**** Entries supplied ****

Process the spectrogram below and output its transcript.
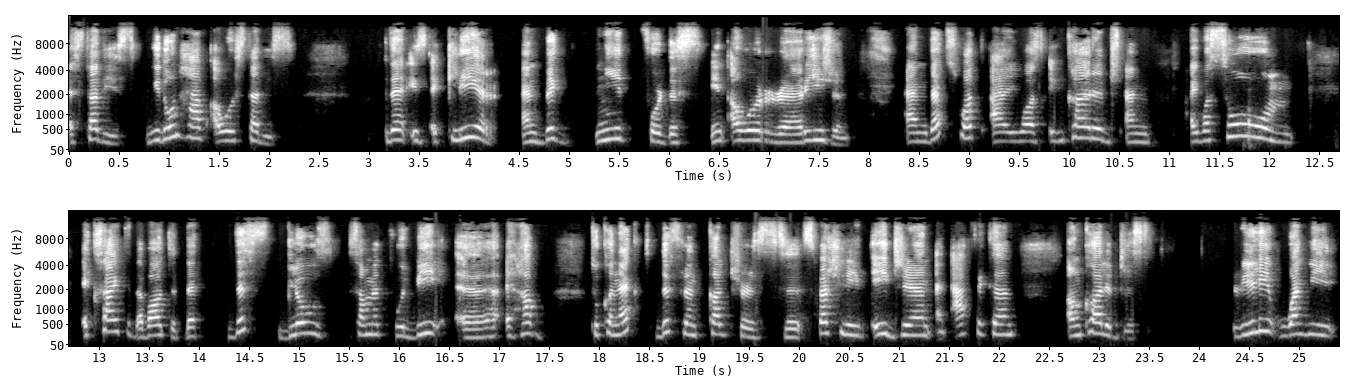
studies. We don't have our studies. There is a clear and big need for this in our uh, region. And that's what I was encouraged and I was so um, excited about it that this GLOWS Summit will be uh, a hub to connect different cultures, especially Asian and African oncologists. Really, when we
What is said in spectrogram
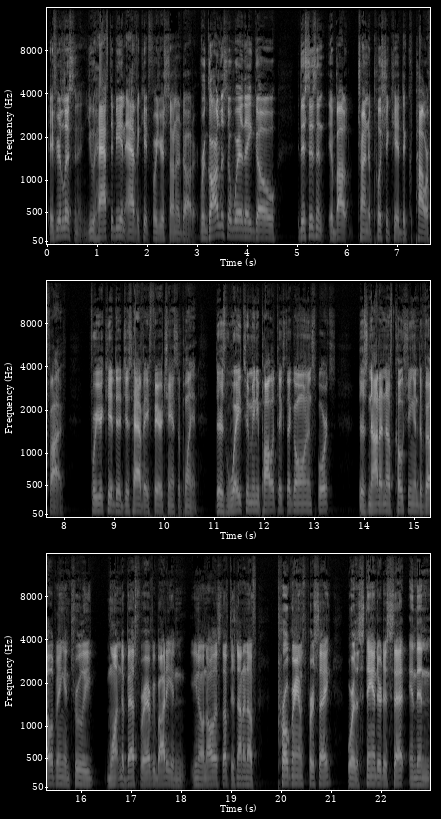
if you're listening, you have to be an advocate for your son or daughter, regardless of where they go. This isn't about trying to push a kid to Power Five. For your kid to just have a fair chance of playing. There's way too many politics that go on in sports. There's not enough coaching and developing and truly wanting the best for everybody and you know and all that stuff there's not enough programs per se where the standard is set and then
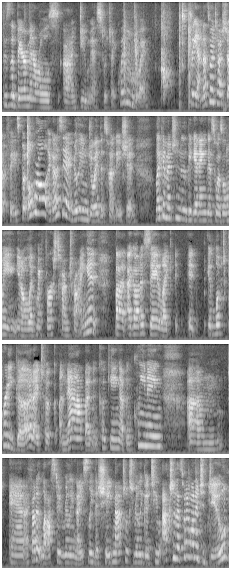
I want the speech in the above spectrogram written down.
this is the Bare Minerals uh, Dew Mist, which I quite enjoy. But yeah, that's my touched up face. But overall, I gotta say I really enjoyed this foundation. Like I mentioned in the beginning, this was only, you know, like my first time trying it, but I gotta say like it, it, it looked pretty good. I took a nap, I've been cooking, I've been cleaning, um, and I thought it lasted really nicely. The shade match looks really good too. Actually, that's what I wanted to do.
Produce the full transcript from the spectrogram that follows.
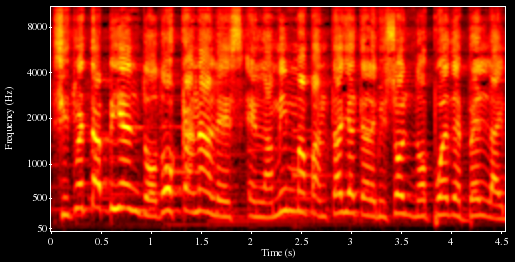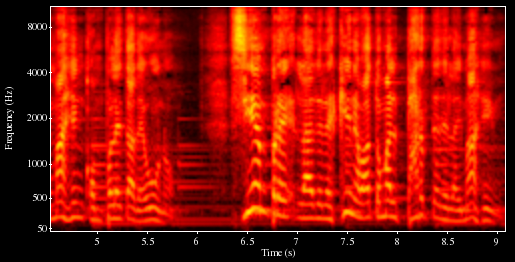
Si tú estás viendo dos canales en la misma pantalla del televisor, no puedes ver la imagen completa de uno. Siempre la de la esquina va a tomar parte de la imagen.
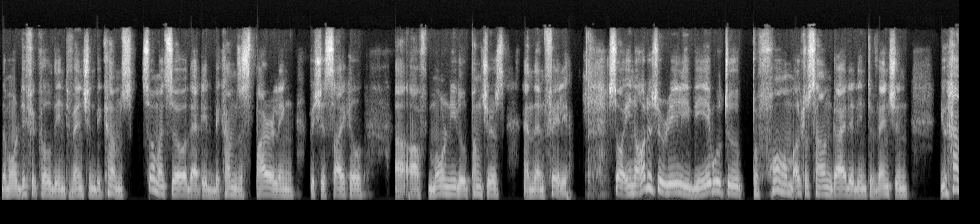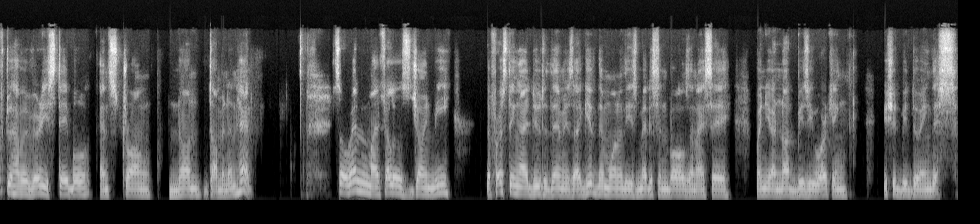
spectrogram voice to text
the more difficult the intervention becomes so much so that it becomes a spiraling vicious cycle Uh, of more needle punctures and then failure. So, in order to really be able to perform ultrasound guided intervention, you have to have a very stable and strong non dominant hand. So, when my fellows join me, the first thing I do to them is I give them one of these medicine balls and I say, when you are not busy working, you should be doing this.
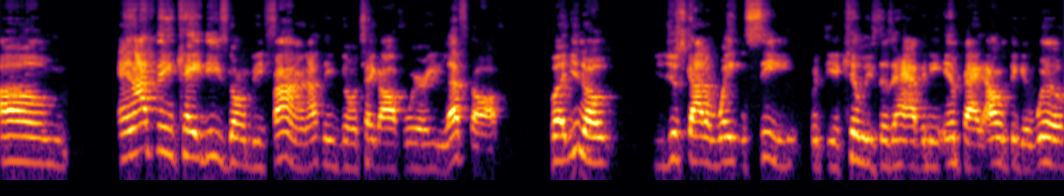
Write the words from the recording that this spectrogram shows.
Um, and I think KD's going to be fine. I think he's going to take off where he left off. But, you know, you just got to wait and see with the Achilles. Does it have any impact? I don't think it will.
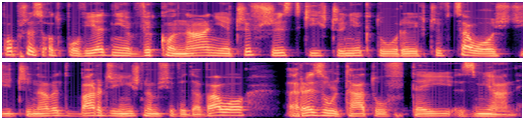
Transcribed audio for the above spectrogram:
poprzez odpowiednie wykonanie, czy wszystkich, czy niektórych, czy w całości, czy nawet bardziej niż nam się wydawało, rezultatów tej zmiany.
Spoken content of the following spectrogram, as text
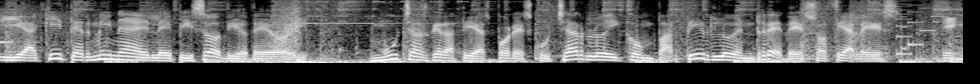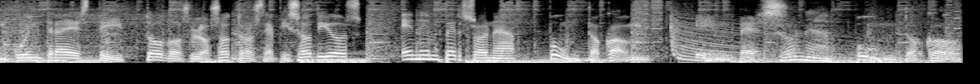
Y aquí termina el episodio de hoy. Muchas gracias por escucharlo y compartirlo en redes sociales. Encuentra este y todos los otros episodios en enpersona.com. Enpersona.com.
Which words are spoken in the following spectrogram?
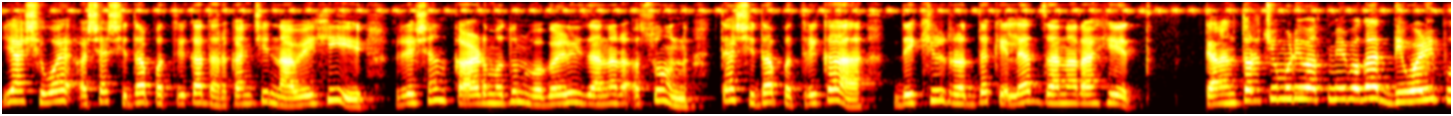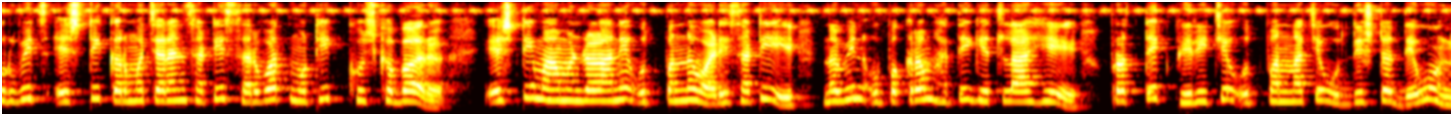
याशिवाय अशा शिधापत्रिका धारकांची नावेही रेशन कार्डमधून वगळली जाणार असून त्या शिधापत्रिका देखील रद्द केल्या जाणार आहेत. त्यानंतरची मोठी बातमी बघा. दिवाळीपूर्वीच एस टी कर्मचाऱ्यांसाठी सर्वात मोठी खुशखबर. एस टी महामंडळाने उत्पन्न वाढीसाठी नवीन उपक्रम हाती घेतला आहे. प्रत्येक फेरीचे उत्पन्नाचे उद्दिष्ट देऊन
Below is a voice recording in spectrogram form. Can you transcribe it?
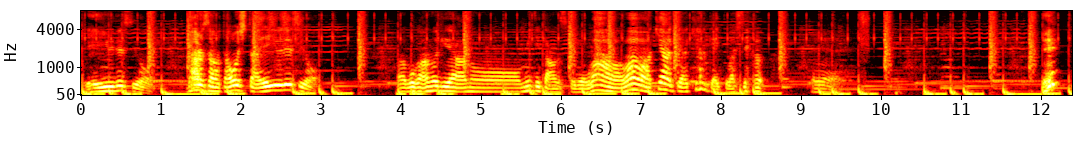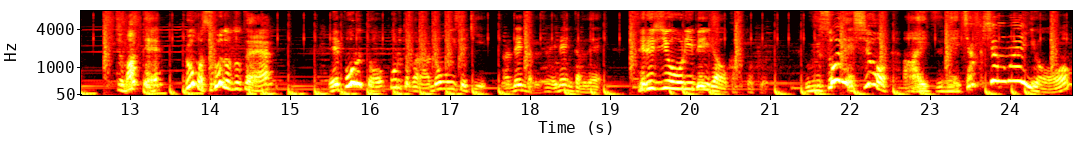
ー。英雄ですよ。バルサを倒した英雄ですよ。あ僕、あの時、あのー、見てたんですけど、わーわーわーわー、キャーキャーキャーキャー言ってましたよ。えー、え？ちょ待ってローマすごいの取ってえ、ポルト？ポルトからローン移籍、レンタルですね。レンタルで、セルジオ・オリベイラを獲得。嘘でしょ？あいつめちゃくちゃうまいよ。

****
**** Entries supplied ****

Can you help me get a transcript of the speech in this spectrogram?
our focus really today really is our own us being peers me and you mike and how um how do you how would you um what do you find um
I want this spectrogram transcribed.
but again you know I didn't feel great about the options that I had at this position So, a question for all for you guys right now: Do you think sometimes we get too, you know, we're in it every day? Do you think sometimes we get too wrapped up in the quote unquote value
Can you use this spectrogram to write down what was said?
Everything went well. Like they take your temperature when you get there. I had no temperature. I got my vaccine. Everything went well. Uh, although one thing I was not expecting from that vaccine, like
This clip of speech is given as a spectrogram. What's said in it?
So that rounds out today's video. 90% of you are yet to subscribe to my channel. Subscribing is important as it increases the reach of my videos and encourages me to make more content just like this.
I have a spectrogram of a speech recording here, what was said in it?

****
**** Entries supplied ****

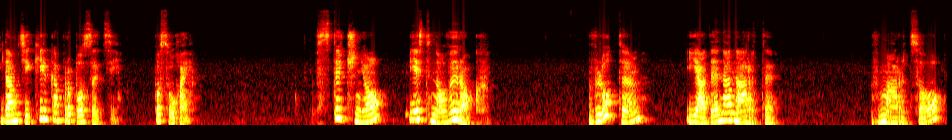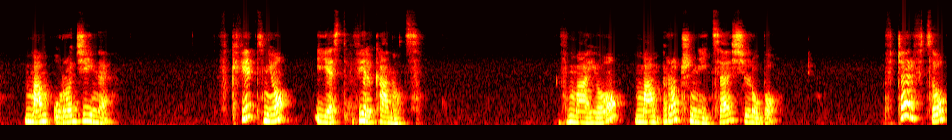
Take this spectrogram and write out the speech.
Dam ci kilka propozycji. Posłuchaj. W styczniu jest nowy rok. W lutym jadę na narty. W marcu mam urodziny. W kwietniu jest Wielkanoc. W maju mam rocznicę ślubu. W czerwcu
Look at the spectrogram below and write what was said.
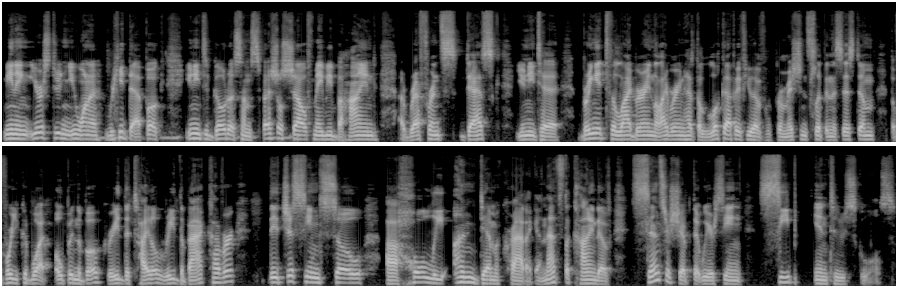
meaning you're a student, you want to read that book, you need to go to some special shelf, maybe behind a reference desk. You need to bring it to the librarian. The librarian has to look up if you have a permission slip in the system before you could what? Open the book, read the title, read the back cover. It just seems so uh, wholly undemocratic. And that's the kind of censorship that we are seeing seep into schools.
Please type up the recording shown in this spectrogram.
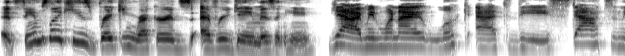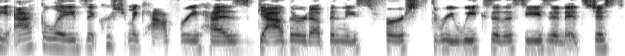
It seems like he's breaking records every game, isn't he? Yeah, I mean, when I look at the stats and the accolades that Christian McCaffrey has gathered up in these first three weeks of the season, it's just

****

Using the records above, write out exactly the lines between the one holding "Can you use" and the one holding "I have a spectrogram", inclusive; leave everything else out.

**Exercise answer**
Can you use this spectrogram to write down what was said?
Everything went well. Like they take your temperature when you get there. I had no temperature. I got my vaccine. Everything went well. Uh, although one thing I was not expecting from that vaccine, like
This clip of speech is given as a spectrogram. What's said in it?
So that rounds out today's video. 90% of you are yet to subscribe to my channel. Subscribing is important as it increases the reach of my videos and encourages me to make more content just like this.
I have a spectrogram of a speech recording here, what was said in it?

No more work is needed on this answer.